=== EXERCISE DATA ===

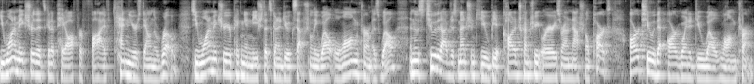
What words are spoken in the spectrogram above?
You want to make sure that it's going to pay off for five, ten years down the road. So you want to make sure you're picking a niche that's going to do exceptionally well long term as well. And those two that I've just mentioned to you, be it cottage country or areas around national parks, are two that are going to do well long term.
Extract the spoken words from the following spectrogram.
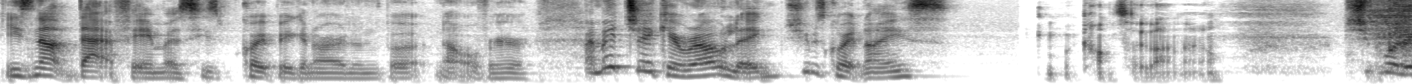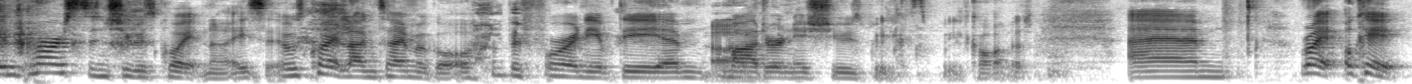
He's not that famous. He's quite big in Ireland, but not over here. I met J.K. Rowling. She was quite nice. I can't say that now. She, well, in person, she was quite nice. It was quite a long time ago, before any of the um, Oh. modern issues, we'll, we'll call it. Um, right, okay.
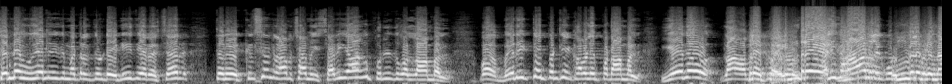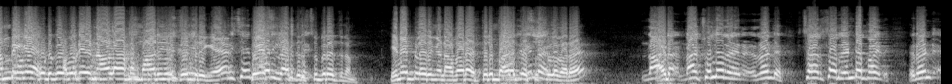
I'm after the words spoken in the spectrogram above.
சென்னை உயர்நீதிமன்றத்தினுடைய நீதியரசர் திரு கிருஷ்ணன் ராமசாமி சரியாக புரிந்து கொள்ளாமல் மெரிட்டை பற்றி கவலைப்படாமல் ஏதோ உங்களுக்கு நம்பிக்கை கொடுக்கக்கூடிய நாளாக மாறி இருக்கின்றீங்க. சுப்ரத்னம். இணைப்புல இருங்க நான் வரேன். திரும்ப அடுத்த வரேன். நான் சொல்லிடுறேன். ரெண்டு சார் சார் ரெண்டே பாயிண்ட் ரெண்டு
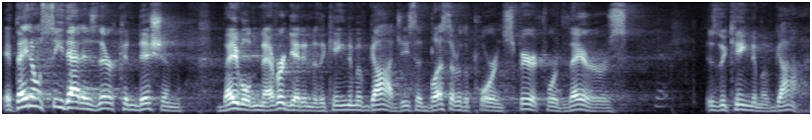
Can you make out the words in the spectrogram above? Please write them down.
if they don't see that as their condition, they will never get into the kingdom of God. Jesus said, Blessed are the poor in spirit, for theirs yep. is the kingdom of God.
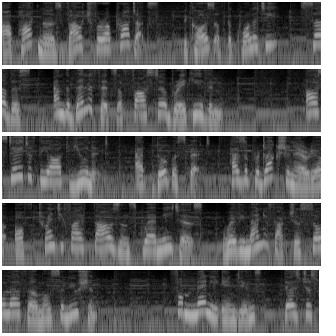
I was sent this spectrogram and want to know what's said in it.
Our partners vouch for our products because of the quality, service and the benefits of faster break-even. Our state-of-the-art unit at Dobaspet has a production area of 25,000 square meters where we manufacture solar thermal solution. For many Indians, there's just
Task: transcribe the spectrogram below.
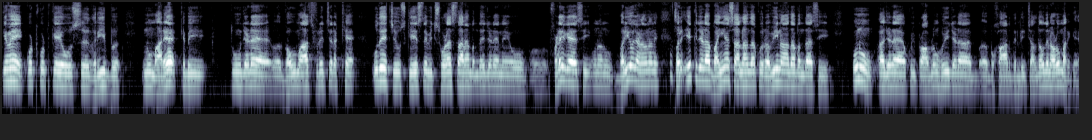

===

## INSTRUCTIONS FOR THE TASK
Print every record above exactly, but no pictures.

## REPLY TO THE EXERCISE
What words are spoken in the spectrogram above?
You want to make sure that it's going to pay off for five, ten years down the road. So you want to make sure you're picking a niche that's going to do exceptionally well long term as well. And those two that I've just mentioned to you, be it cottage country or areas around national parks, are two that are going to do well long term.
Extract the spoken words from the following spectrogram.
He's not that famous. He's quite big in Ireland, but not over here. I met J.K. Rowling. She was quite nice. I can't say that now. She, well, in person, she was quite nice. It was quite a long time ago, before any of the um, Oh. modern issues, we'll, we'll call it. Um, right, okay.
I'm after the words spoken in the spectrogram above.
சென்னை உயர்நீதிமன்றத்தினுடைய நீதியரசர் திரு கிருஷ்ணன் ராமசாமி சரியாக புரிந்து கொள்ளாமல் மெரிட்டை பற்றி கவலைப்படாமல் ஏதோ உங்களுக்கு நம்பிக்கை கொடுக்கக்கூடிய நாளாக மாறி இருக்கின்றீங்க. சுப்ரத்னம். இணைப்புல இருங்க நான் வரேன். திரும்ப அடுத்த வரேன். நான் சொல்லிடுறேன். ரெண்டு சார் சார் ரெண்டே பாயிண்ட் ரெண்டு
Can you make out the words in the spectrogram above? Please write them down.
if they don't see that as their condition, they will never get into the kingdom of God. Jesus said, Blessed are the poor in spirit, for theirs yep. is the kingdom of God.
I was sent this spectrogram and want to know what's said in it.
Our partners vouch for our products because of the quality, service and the benefits of faster break-even. Our state-of-the-art unit at Dobaspet has a production area of 25,000 square meters where we manufacture solar thermal solution. For many Indians, there's just
Task: transcribe the spectrogram below.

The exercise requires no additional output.